Always operating in the shadow of his brother Noel, Liam Gallagher had difficulty separating himself from Oasis. Maybe that's his fault, since he retained nearly the entire lineup of Oasis for Beady Eye, the group he formed after splitting with his sibling in 2009, but that band never gained traction -- which had the unfortunate side effect of slowing Liam's momentum. He pulled the plug on Beady Eye in 2014 and spent a couple of years regrouping, re-emerging in 2017 with As You Were. The very title suggests Gallagher is picking up where Oasis left off, a sentiment that also applied to Beady Eye's 2011 debut, Different Gear, Still Speeding, but As You Were is clean and focused in a way Liam has never been on his own.
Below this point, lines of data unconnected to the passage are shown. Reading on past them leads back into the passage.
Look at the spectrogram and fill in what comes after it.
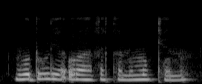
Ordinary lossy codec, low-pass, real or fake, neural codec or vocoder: none; 9.9 kHz; fake; vocoder, 44.1 kHz, 128 mel bands, Pupu-Vocoder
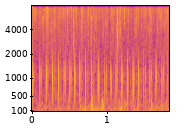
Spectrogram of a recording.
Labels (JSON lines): {"label": "biophony, rattle", "recorder": "SoundTrap 500"}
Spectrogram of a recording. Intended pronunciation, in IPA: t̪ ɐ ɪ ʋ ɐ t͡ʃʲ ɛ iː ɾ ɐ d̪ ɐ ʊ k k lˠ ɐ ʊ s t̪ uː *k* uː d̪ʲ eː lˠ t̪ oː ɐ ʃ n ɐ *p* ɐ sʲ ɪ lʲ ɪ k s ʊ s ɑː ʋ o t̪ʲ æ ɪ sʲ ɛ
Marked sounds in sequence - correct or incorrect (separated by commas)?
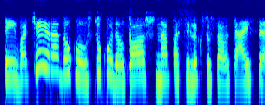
correct, correct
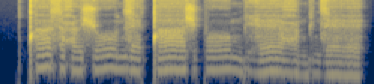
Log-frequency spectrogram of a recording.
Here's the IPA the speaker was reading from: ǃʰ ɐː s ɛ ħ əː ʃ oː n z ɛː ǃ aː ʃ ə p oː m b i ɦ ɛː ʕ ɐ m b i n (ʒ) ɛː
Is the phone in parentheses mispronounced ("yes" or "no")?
yes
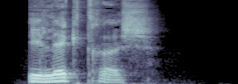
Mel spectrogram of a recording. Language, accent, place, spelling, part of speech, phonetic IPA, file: German, Germany, Berlin, elektrisch, adjective, [eˈlɛktʁɪʃ], De-elektrisch.ogg
- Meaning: electric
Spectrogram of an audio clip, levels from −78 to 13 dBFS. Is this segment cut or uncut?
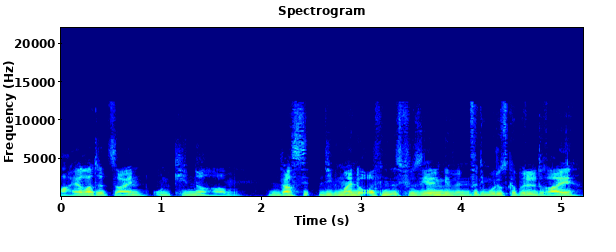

Proud classicist that he is, Gallagher doesn't attempt to adopt a new aesthetic here, but thanks to producer Greg Kurstin -- who won a boatload of Grammys through his work with Adele and has also helmed records for Foo Fighters, Tegan and Sara, Kelly Clarkson, and Elle Goulding -- he does freshen up his sounds. Beady Eye attempted a similar sonic shakeup on their final album, BE, but producer Dave Sitek encouraged a hazy neo-psychedelia, which is the sonic opposite of the clean snap Kurstin brings to As You Were. Clear and modern, buttressed with slight rhythmic loops and digital manipulation, As You Were doesn't sound retro even though it is, in essence, a throwback to a throwback -- a re-articulation of Liam's '90s obsession with the '60s. That production does Gallagher a favor but so does Kurstin's presence as a co-songwriter, helping to rein in Liam's wandering ear and sharpen his melodies. Ranging from the icy onslaught of "Wall of Glass" to the stark swirl of "Chinatown," this is his best record in nearly a decade, and they add up to an album that illustrates exactly who Liam Gallagher is as an artist. Now in his middle age, he's a richer, nuanced singer than he was during Oasis' heyday, yet he's retained his charisma and, unlike his brother, he favors color and fire in his records, elements that not only enhance this fine collection of songs but make this the best post-Oasis album from either Gallagher to date.
AllMusic Review by Stephen Thomas Erlewine